Then we have the Menu component which is the navigation bar on our app.
One of the components in the navigation bar is the Posts component.
When you click on one of the posts in our home page it will redirect you to the Single Post component.
And within that Single Post component you have the Comments component nested in it.
Another component in the Menu’s navigation bar is the Users component that displays all the users of our app.
If you happen to click on your own profile then what you will see are three different components: New Post, Edit Profile, and Delete Profile.
However if you’re viewing someone else’s Profile then what you will see instead is the Follow or Unfollow components.
Here I have a more visual representation of what some of our components look like.
The black border around the entire page is the App component and it contains all of the other components.
Within the green border we have our Menu component which is the navigation bar.
Then the blue border contains the Single Post component that contains the post title, image, body, and likes.
And here in the red border we have the Comments component, which is where you can create or delete a comment.
Bootstrap Material Design
Bootstrap Material Design was definitely a time saver. Given the time crunch and scale of our project we knew that creating a website layout from scratch with just React and CSS would have taken longer than desired, so we went with Bootstrap Material Design.
Material Design was used to create the structure for how our site looks. And with the addition of only one line of code in the index.html file, the world of Bootstrap was open to us.
One downside to using Material Design is reading through all of the documentation to see what’s flexible and can be changed. However, if there was an element on the page that still didn’t fit the look I was going for it was easy to override the original style using Sass.
Sass stands for Syntactically Awesome Style Sheets. It’s basically CSS but like 100 times better. Sass is a CSS preprocessor and all that means is that it adds extra features to CSS and gets compiled into regular CSS.
Sass allows you to create variables by using the $ followed by whatever name you give the variable.
You can also create the mixins which are functions that allow you to apply the same styling to multiple elements.
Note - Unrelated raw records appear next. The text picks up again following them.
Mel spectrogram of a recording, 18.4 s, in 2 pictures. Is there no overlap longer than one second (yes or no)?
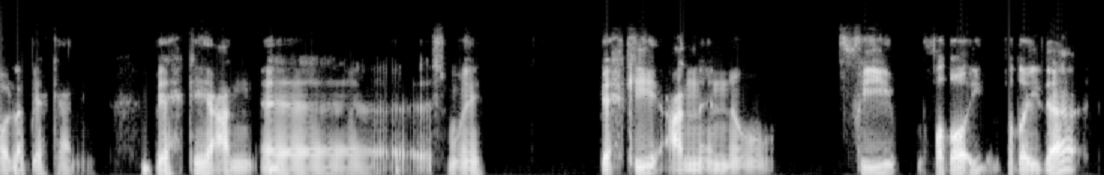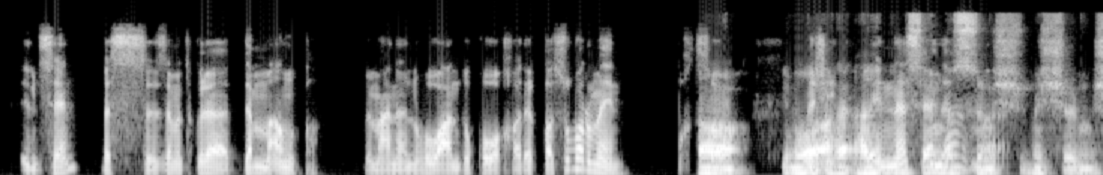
no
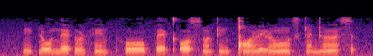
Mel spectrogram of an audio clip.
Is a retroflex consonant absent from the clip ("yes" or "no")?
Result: no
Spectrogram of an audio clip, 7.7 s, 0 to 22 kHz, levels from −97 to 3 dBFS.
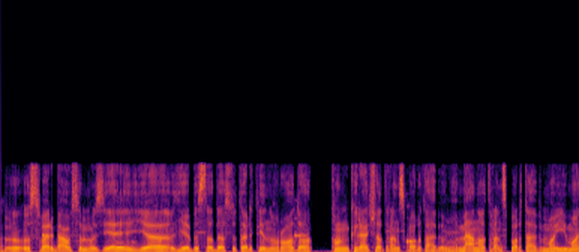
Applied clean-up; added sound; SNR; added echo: neural diffusion model UNIVERSE++.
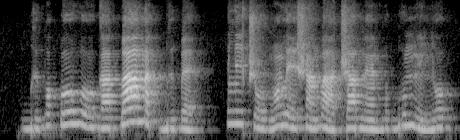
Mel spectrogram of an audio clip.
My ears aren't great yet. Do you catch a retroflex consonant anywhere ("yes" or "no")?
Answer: no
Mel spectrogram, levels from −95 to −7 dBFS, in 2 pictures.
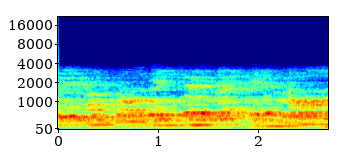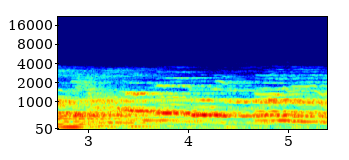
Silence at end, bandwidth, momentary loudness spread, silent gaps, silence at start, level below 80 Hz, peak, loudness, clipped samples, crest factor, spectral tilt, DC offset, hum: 0 s; 3.5 kHz; 4 LU; none; 0 s; -52 dBFS; -6 dBFS; -22 LUFS; under 0.1%; 16 dB; -8.5 dB/octave; under 0.1%; none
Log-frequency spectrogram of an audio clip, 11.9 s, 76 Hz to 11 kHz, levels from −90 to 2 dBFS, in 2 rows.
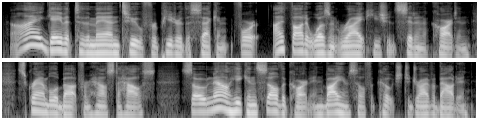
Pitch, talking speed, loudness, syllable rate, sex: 125 Hz, 230 wpm, -20 LUFS, 5.1 syllables/s, male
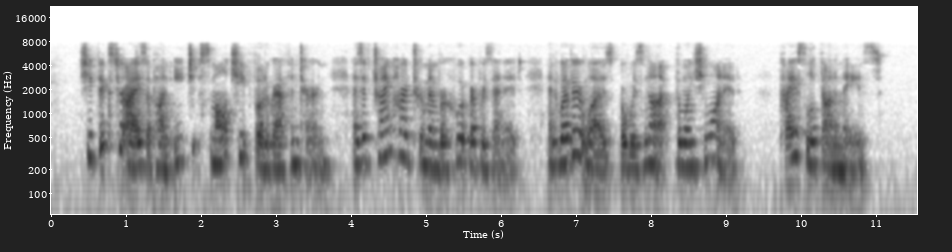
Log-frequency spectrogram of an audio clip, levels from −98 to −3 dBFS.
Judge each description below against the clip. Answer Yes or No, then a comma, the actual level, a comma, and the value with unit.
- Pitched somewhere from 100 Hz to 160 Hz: No, high, 230 Hz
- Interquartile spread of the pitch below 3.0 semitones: No, average, 3.8 semitones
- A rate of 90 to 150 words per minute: No, average, 180 wpm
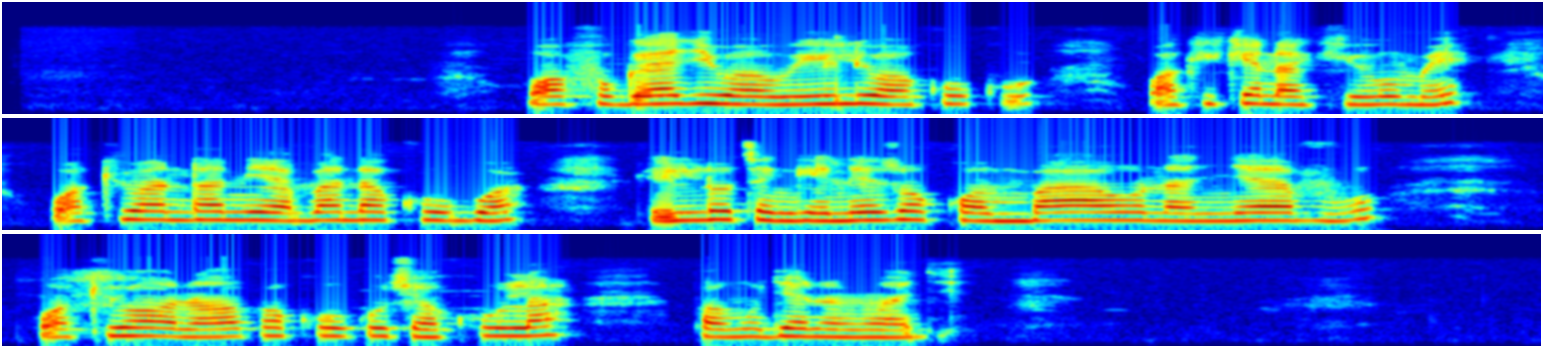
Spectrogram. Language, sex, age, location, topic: Swahili, female, 18-24, Dar es Salaam, agriculture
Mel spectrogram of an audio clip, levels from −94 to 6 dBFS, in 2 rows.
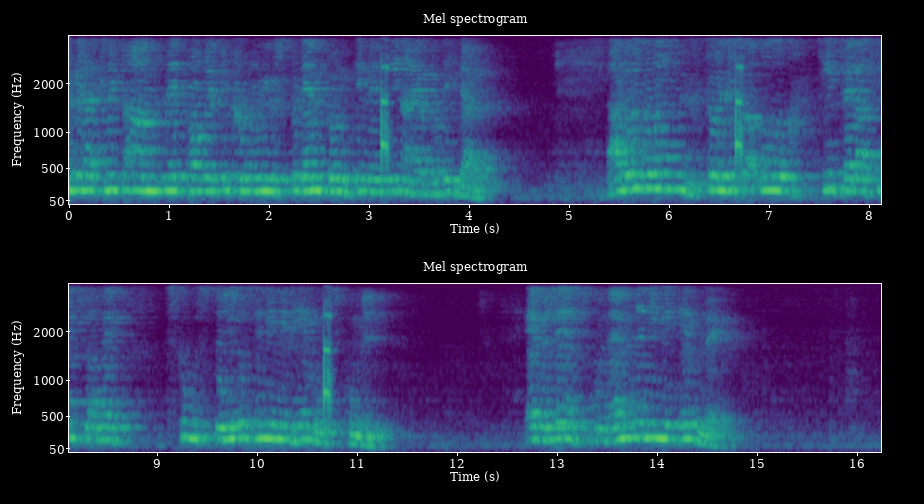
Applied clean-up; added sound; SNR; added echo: none; Dishes, pots, and pans; 9 dB; reverberation time 0.6 s.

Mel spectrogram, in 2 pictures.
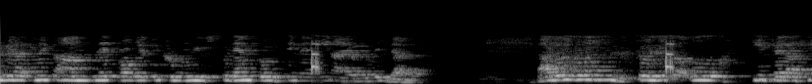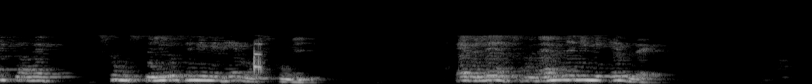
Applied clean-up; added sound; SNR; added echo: classical method WPE with log-MMSE.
And you can import partial files (which are Sass files that start with an underscore) and nest styling to reduce the size of your style sheet to make it more readable.
And the only place that the Sass file had to be imported for our site was in the App component because that’s the root component and the style basically cascades over all of its child components.
Node JS was used to interact with the backend. Whenever there was a new component to be created I had to make sure to create a route for it.
There were also times throughout the project when we got unexpected errors and it was difficult to decipher whether it was coming from the back or frontend. However, whenever errors like that popped up, I would retrace my steps to see what lines of code I added or deleted and console.log many places to check the logic with Kevin and Erika through Google Hangouts’ screen sharing.
I learned a lot throughout this project. I learned that web development is the path that I want to continue pursuing. React was definitely the biggest learning curve but thanks to the React docs, countless YouTube videos, and my team I was able to push through and move forward. Communication was also very important in all aspects of this project from the planning, coding, and presenting. It wasn’t only a matter of checking in to know whether we met our project deadlines but checking on each other’s well being. And I’m glad I worked and will continue to work with my team to see what new and exciting projects we can come up with.
I’m a Bay Area native that was born and raised in Oakland. To me, the tech industry has always had this impenetrable bubble around it and that use to intimidate me, but I realized that if there isn’t a place for me in tech at the moment, I’d rather go and make it for myself than wait. Nine months ago I never would’ve thought that I could create an app with others while working remotely but here it is: